Activity. Exact copies of the lines below, from the one with "Spectrogram of a recording. Within" up to and including the one with "Mel spectrogram.", are what this calls for; leave out pictures.

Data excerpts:
Start of Block
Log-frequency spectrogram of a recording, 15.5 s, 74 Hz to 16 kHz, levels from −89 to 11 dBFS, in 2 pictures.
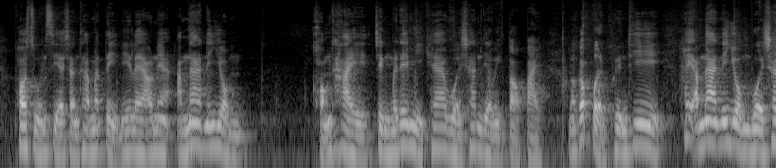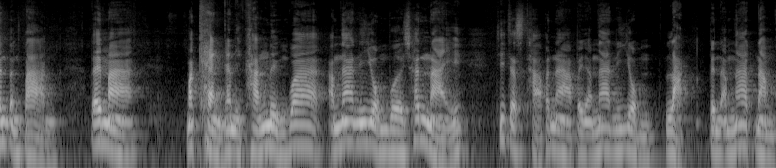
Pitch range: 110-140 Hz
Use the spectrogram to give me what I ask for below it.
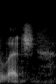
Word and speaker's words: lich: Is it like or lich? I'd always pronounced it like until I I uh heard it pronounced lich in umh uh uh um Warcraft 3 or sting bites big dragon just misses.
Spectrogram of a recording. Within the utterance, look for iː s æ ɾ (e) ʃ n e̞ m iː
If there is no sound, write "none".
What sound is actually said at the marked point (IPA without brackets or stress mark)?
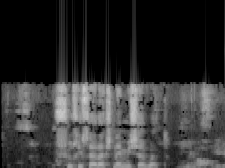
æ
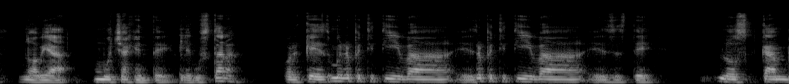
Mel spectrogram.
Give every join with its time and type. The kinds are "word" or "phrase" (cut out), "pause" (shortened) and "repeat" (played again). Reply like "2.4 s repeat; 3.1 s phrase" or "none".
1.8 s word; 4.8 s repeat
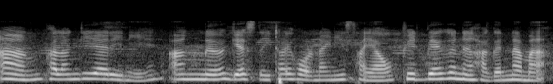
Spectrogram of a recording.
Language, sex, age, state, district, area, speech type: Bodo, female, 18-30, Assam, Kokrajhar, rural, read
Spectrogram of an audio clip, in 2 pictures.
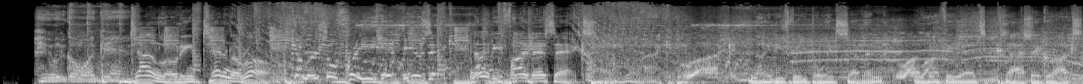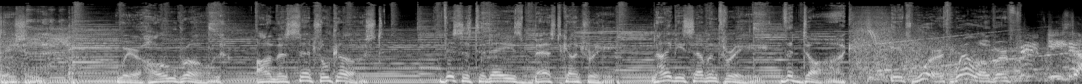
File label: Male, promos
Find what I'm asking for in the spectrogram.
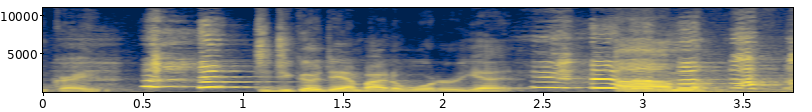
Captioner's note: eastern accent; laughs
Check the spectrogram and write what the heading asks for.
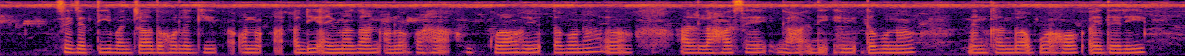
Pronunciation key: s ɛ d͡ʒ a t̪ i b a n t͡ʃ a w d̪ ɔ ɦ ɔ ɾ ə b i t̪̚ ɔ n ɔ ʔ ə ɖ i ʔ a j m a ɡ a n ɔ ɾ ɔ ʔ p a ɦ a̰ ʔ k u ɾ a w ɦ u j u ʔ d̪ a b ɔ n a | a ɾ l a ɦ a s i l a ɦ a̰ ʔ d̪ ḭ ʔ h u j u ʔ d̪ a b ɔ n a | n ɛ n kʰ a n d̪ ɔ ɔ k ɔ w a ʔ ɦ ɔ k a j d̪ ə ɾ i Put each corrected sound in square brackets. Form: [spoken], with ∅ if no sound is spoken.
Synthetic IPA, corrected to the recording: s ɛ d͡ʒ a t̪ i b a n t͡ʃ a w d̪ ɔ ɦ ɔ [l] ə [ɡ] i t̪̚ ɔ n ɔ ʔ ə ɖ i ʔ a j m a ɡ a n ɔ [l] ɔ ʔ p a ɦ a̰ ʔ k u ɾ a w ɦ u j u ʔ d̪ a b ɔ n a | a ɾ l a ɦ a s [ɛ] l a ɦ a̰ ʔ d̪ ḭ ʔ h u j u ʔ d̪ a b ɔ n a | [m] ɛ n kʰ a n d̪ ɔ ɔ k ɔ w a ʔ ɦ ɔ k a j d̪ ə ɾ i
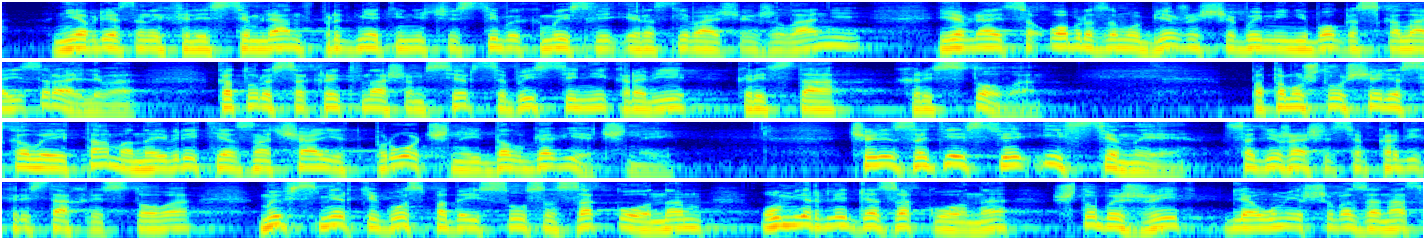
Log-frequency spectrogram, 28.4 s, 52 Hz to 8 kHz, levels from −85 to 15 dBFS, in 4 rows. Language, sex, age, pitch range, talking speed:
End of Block
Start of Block
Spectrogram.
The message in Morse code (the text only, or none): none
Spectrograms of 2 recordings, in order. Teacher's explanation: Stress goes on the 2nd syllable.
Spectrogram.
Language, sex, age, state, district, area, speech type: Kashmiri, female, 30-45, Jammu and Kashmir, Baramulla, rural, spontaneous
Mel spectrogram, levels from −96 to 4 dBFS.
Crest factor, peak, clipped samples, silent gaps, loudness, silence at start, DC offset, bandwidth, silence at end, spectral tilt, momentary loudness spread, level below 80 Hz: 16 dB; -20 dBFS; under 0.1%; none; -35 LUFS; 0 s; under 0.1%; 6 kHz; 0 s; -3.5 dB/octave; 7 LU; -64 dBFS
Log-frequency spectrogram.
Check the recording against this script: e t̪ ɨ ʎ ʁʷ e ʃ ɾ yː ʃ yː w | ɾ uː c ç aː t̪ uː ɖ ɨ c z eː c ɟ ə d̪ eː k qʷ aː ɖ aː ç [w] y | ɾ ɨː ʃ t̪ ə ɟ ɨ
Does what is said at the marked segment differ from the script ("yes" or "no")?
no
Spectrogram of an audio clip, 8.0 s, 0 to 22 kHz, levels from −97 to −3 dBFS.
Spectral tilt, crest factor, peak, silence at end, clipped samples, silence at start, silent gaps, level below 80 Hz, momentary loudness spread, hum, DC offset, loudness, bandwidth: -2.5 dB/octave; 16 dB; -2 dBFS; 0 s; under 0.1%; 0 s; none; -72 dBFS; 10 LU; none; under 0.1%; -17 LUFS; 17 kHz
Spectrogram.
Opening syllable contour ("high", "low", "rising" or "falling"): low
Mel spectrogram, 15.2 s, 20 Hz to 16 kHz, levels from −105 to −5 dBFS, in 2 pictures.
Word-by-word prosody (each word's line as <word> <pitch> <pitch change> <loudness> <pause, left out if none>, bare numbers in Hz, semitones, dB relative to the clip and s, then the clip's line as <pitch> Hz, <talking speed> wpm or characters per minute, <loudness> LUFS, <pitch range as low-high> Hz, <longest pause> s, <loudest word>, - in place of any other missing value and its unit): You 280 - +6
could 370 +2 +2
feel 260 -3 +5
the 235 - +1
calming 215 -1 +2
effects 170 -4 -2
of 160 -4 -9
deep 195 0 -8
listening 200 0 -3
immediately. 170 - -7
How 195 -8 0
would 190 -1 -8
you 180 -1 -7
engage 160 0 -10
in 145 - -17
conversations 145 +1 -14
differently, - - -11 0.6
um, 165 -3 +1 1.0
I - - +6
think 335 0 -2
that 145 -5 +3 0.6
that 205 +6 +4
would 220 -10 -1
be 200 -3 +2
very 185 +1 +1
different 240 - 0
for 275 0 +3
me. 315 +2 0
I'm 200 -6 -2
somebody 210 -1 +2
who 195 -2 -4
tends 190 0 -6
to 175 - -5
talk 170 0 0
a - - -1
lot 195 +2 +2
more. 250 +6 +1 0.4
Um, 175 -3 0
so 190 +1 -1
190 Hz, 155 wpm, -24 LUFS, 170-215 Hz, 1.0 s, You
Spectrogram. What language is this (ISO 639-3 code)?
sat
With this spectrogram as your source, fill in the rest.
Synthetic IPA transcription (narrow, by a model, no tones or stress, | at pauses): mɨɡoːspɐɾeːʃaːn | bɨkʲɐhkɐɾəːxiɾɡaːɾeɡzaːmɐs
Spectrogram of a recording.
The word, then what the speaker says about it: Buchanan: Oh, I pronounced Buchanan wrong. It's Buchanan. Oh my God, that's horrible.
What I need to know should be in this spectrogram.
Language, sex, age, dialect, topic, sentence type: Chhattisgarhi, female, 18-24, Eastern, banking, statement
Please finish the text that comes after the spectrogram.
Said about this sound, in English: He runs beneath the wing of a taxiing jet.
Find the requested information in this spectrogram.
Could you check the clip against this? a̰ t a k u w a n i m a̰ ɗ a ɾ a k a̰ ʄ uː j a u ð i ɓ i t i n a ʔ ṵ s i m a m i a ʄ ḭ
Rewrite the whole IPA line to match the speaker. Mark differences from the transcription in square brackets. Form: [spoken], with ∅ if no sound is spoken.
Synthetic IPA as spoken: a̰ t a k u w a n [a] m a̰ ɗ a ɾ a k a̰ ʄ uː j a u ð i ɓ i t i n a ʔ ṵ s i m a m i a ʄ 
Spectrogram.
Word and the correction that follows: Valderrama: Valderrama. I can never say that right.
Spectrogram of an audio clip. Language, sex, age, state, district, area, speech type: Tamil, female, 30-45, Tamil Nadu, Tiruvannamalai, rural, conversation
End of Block
The completed task.
Spectrogram of a recording. Within the utterance, look for iː s æ ɾ (e) ʃ n e̞ m iː
If there is no sound, write "none".
What sound is actually said at the marked point (IPA without brackets or stress mark)?
æ
Mel spectrogram.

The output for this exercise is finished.